Clara Pliego, Daniela Nowara, Giulia Bonciani, Dana M. Gheorghe, Ruo Xu, Priyanka Surana, Ehren Whigham, Dan Nettleton, Adam J. Bogdanove, Roger P. Wise, Patrick Schweizer, Laurence V. Bindschedler, and Pietro D. Spanu - Molecular Plant-Microbe Interactions 2013 26:6, 633-642
Obligate biotrophic pathogens of plants must circumvent or counteract defenses to guarantee accommodation inside the host. To do so, they secrete a variety of effectors that regulate host immunity and facilitate the establishment of pathogen feeding structures called haustoria. The barley powdery mildew fungus Blumeria graminis f. sp. hordei produces a large number of proteins predicted to be secreted from haustoria. Fifty of these Blumeria effector candidates (BEC) were screened by host-induced gene silencing (HIGS), and eight were identified that contribute to infection. One shows similarity to β-1,3 glucosyltransferases, one to metallo-proteases, and two to microbial secreted ribonucleases; the remainder have no similarity to proteins of known function. Transcript abundance of all eight BEC increases dramatically in the early stages of infection and establishment of haustoria, consistent with a role in that process. Complementation analysis using silencing-insensitive synthetic cDNAs demonstrated that the ribonuclease-like BEC 1011 and 1054 are bona fide effectors that function within the plant cell. BEC1011 specifically interferes with pathogen-induced host cell death. Both are part of a gene superfamily unique to the powdery mildew fungi. Structural modeling was consistent, with BEC1054 adopting a ribonuclease-like fold, a scaffold not previously associated with effector function.
In January 2014, Stanford University professors Trevor Hastie and Rob Tibshirani (authors of the legendary Elements of Statistical Learning textbook) taught an online course based on their newest textbook, An Introduction to Statistical Learning with Applications in R (ISLR). I found it to be an excellent course in statistical learning (also known as “machine learning”), largely due to the high quality of both the textbook and the video lectures. And as an R user, it was extremely helpful that they included R code to demonstrate most of the techniques described in the book.

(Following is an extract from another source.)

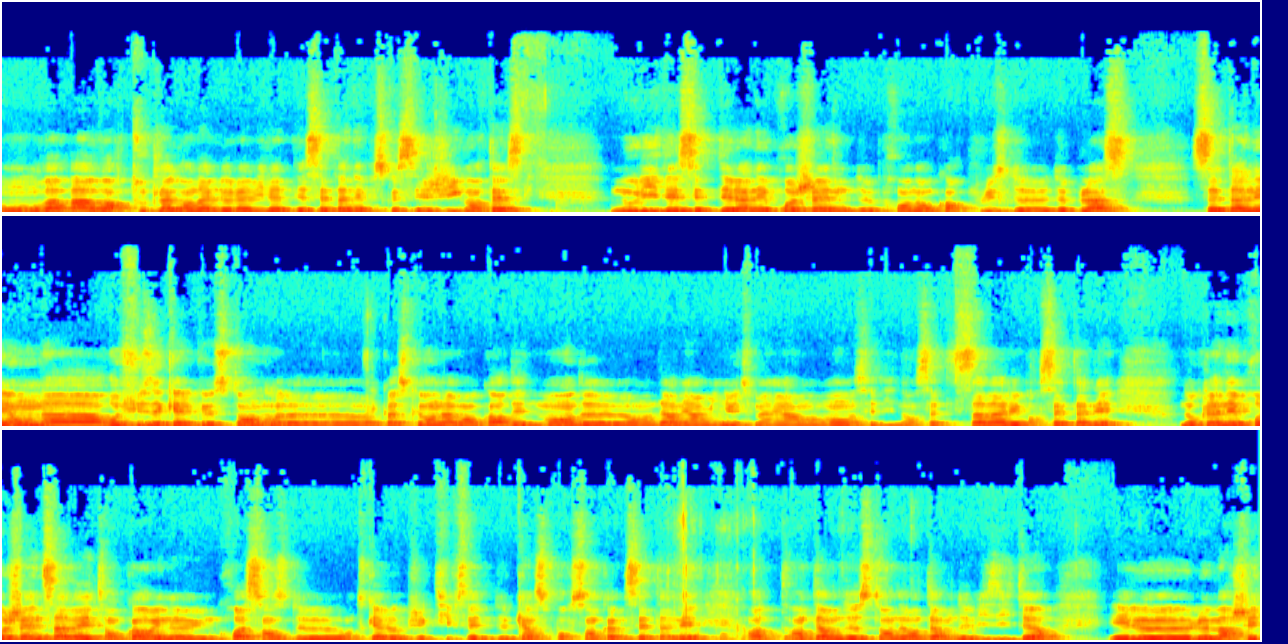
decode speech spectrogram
on, on va pas avoir toute la grande halle de la Villette dès cette année parce que c'est gigantesque. Nous l'idée c'est dès l'année prochaine de prendre encore plus de, de place. Cette année, on a refusé quelques stands euh, parce qu'on avait encore des demandes euh, en dernière minute, mais à un moment, on s'est dit non, ça, ça, va aller pour cette année. Donc l'année prochaine, ça va être encore une, une croissance de, en tout cas l'objectif, c'est de 15% comme cette année en, en, termes de stands et en termes de visiteurs. Et le, le marché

As a supplement to the textbook, you may also want to watch the excellent course lecture videos (linked below), in which Dr. Hastie and Dr. Tibshirani discuss much of the material. In case you want to browse the lecture content, I’ve also linked to the PDF slides used in the videos.